BEGIN Records for the exercise

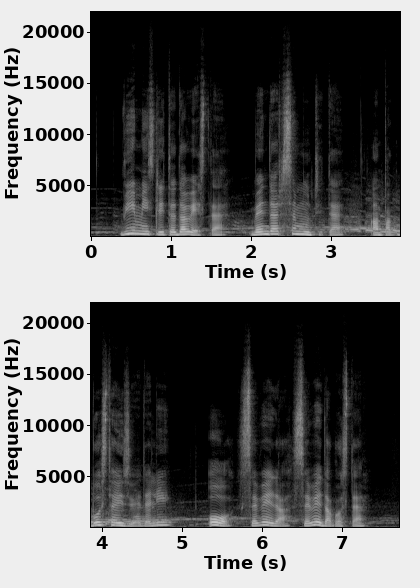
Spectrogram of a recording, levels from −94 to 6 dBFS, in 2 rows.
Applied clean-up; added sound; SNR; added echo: none; Motor vehicle (road) / Siren; 16 dB; none.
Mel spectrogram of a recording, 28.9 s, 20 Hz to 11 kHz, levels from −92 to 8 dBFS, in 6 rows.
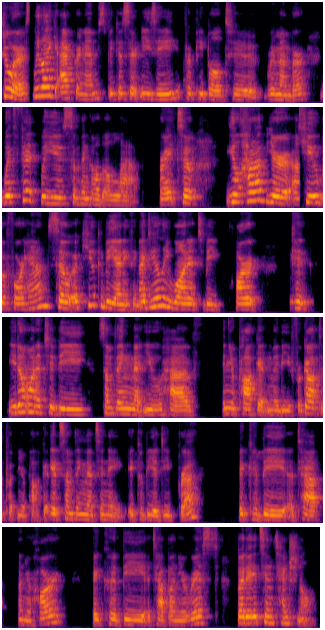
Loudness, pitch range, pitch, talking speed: -22 LUFS, 160-265 Hz, 190 Hz, 190 wpm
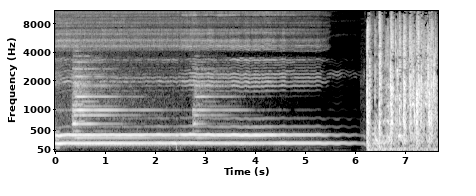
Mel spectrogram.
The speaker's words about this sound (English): Do you hear the bells ringing? Do you hear the bells ringing?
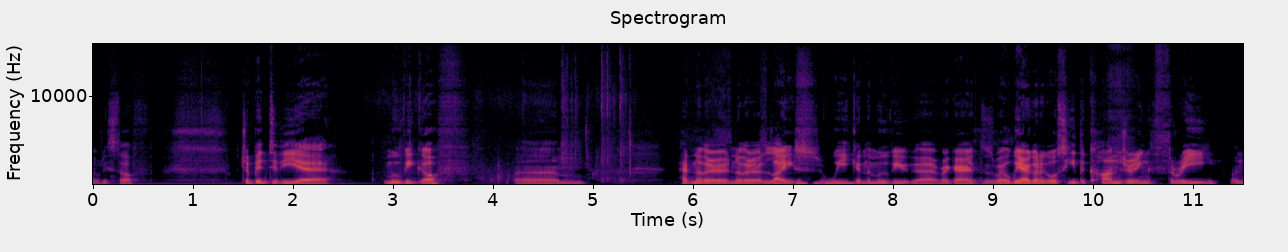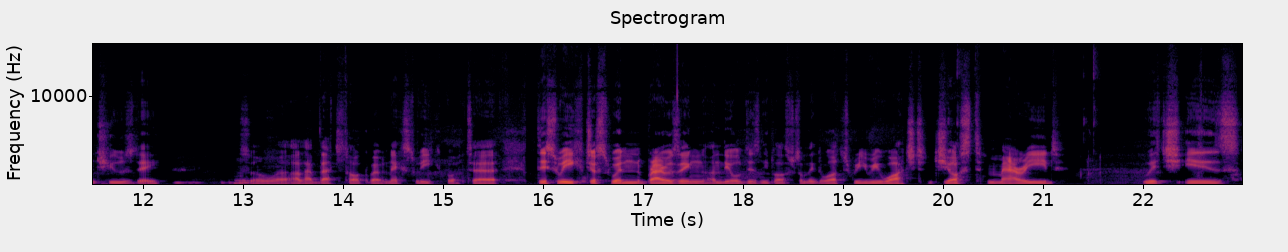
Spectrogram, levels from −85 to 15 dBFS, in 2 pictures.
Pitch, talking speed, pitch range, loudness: 90 Hz, 165 wpm, 85-95 Hz, -32 LUFS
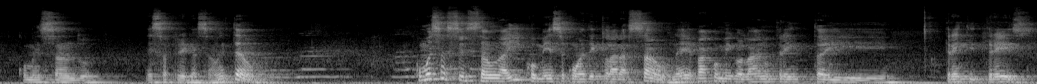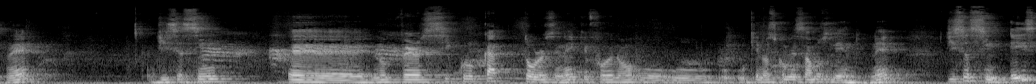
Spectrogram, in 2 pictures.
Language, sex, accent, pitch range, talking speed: Portuguese, male, Brazilian, 95-140 Hz, 120 wpm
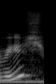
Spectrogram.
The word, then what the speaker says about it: Rouge: a noble cause um Rogue tax uh Rouge rou Rouge Rouge I've been pronouncing name wrong Rouge has me with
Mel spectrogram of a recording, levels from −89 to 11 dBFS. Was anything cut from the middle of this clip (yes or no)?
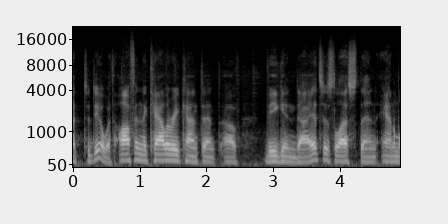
no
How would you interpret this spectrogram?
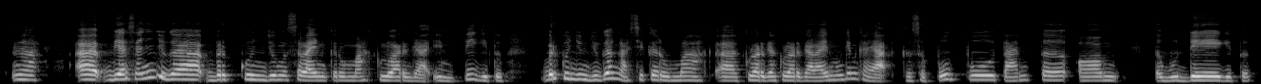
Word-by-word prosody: Nah, 220 Hz, -2 st, -2 dB, 0.4 s
eee, 225 Hz, -1 st, +7 dB
biasanya 250 Hz, +6 st, +2 dB
juga 235 Hz, -, +5 dB
berkunjung 215 Hz, 0 st, 0 dB
selain 185 Hz, -3 st, +1 dB
ke 185 Hz, -, -11 dB
rumah 180 Hz, +1 st, -5 dB
keluarga 180 Hz, -5 st, -1 dB
inti 180 Hz, +5 st, -4 dB
gitu, 175 Hz, -, -6 dB, 0.4 s
berkunjung 245 Hz, -, +1 dB
juga 255 Hz, +7 st, +2 dB
nggak 220 Hz, -8 st, -4 dB
sih 220 Hz, -, -9 dB
ke 215 Hz, -, 0 dB
rumah, 185 Hz, 0 st, -3 dB
eee, 175 Hz, -1 st, -4 dB
keluarga-keluarga 185 Hz, -2 st, 0 dB
lain 190 Hz, -, -2 dB
mungkin 260 Hz, +5 st, -4 dB
kayak 175 Hz, -11 st, -3 dB
ke 180 Hz, -, -9 dB
sepupu, 210 Hz, +5 st, -1 dB
tante, 195 Hz, +2 st, -4 dB
om, 180 Hz, +1 st, -3 dB, 0.3 s
atau 170 Hz, -, -4 dB
bude, 180 Hz, +2 st, +6 dB, 0.2 s
gitu? 175 Hz, 0 st, -5 dB
195 Hz, 140 wpm, -23 LUFS, 180-220 Hz, 0.4 s, eee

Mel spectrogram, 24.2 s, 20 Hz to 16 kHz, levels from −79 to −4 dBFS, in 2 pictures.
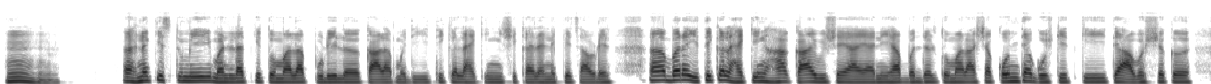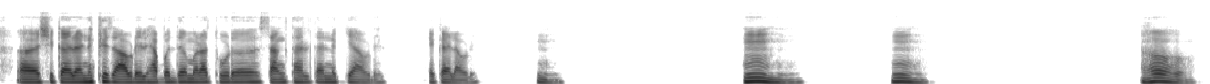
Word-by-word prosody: हं, 165 Hz, -3 st, +2 dB
हं. 110 Hz, -2 st, -9 dB, 0.7 s
अ, 170 Hz, -, +5 dB
नक्कीच 185 Hz, +2 st, +2 dB
तुम्ही 180 Hz, 0 st, +3 dB
म्हणलात 140 Hz, -1 st, +3 dB
की 155 Hz, -, -1 dB
तुम्हाला 140 Hz, -1 st, +3 dB
पुढील 130 Hz, +1 st, +1 dB
अ, 130 Hz, 0 st, +3 dB
काळामध्ये 120 Hz, 0 st, 0 dB
एथिकल 135 Hz, +2 st, -3 dB
हॅकिंग 125 Hz, +1 st, -3 dB
शिकायला 125 Hz, -1 st, -2 dB
नक्कीच 120 Hz, +1 st, -4 dB
आवडेल. 120 Hz, +2 st, -1 dB, 0.4 s
अ, 200 Hz, +1 st, +5 dB
बरं 210 Hz, +3 st, +5 dB
एथिकल 195 Hz, +1 st, +3 dB
हॅकिंग 165 Hz, +2 st, +1 dB
हा 155 Hz, +1 st, +1 dB
काय 145 Hz, +1 st, +4 dB
विषय 140 Hz, 0 st, -1 dB
आहे 130 Hz, -1 st, +2 dB
आणि 130 Hz, +1 st, 0 dB
याबद्दल 135 Hz, +1 st, 0 dB
तुम्हाला 140 Hz, -1 st, +1 dB
अशा 135 Hz, +2 st, -1 dB
कोणत्या 165 Hz, +3 st, +3 dB
गोष्टी 140 Hz, +2 st, -1 dB
आहेत 145 Hz, -, -6 dB, 0.3 s
की 150 Hz, -, +1 dB
आवश्यक 135 Hz, +2 st, +1 dB
अ, 130 Hz, -2 st, -1 dB
शिकायला 135 Hz, +1 st, +2 dB
नक्कीच 150 Hz, +1 st, 0 dB
आवडेल, 125 Hz, +1 st, +1 dB
याबद्दल 130 Hz, +2 st, -1 dB
मला 135 Hz, +1 st, +2 dB
थोडं 135 Hz, 0 st, -1 dB
अ, -, -, -4 dB
सांगाल 125 Hz, +1 st, -2 dB
तर 130 Hz, -, -2 dB
नक्की 125 Hz, +2 st, -6 dB
आवडेल 110 Hz, +1 st, -11 dB, 0.5 s
ऐकायला 115 Hz, -2 st, -3 dB
आवडेल? 105 Hz, +2 st, -10 dB, 0.6 s
हं, 130 Hz, -, -5 dB
हं. 110 Hz, +1 st, -13 dB, 1.8 s
हं, 155 Hz, -, +4 dB, 0.3 s
हं. 115 Hz, +1 st, -10 dB, 0.9 s
हं, 150 Hz, -2 st, 0 dB
हं. 115 Hz, -1 st, -13 dB, 2.1 s
हो, 155 Hz, +3 st, +2 dB
हो. 110 Hz, -2 st, -9 dB
135 Hz, 135 wpm, -24 LUFS, 125-145 Hz, 2.1 s, अ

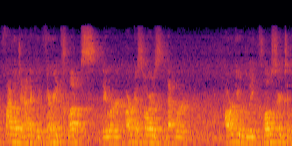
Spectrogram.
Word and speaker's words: archosaur: I keep saying archosaur, but it's archosaur, which makes complete sense because of the word root.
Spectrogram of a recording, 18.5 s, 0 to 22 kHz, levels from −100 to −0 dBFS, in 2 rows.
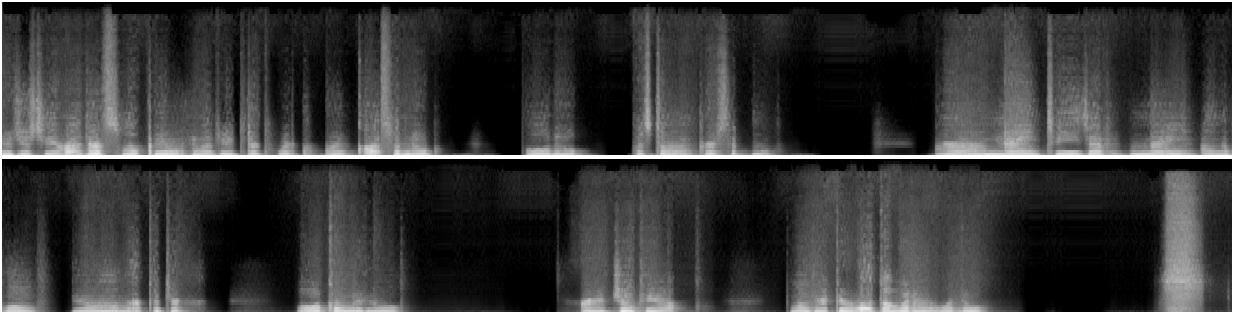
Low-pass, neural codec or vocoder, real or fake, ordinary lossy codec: none; codec, 44.1 kHz, 0.9 kbps, DAC; fake; none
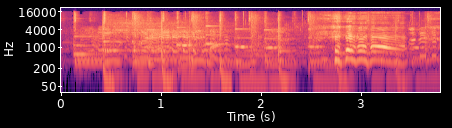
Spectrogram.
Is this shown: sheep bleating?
yes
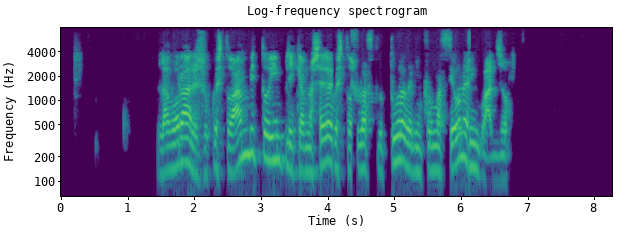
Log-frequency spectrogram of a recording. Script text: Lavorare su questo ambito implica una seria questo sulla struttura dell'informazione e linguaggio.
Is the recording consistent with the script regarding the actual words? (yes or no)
yes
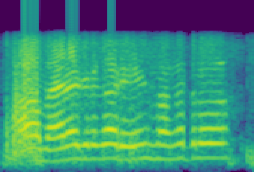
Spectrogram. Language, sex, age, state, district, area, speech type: Telugu, male, 18-30, Andhra Pradesh, Bapatla, rural, conversation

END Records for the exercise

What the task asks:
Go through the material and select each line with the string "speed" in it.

Response area:
Loudness, pitch range, pitch, talking speed: -22 LUFS, 160-265 Hz, 190 Hz, 190 wpm
Pitch, talking speed, pitch range, loudness: 90 Hz, 165 wpm, 85-95 Hz, -32 LUFS
Language, sex, accent, pitch range, talking speed: Portuguese, male, Brazilian, 95-140 Hz, 120 wpm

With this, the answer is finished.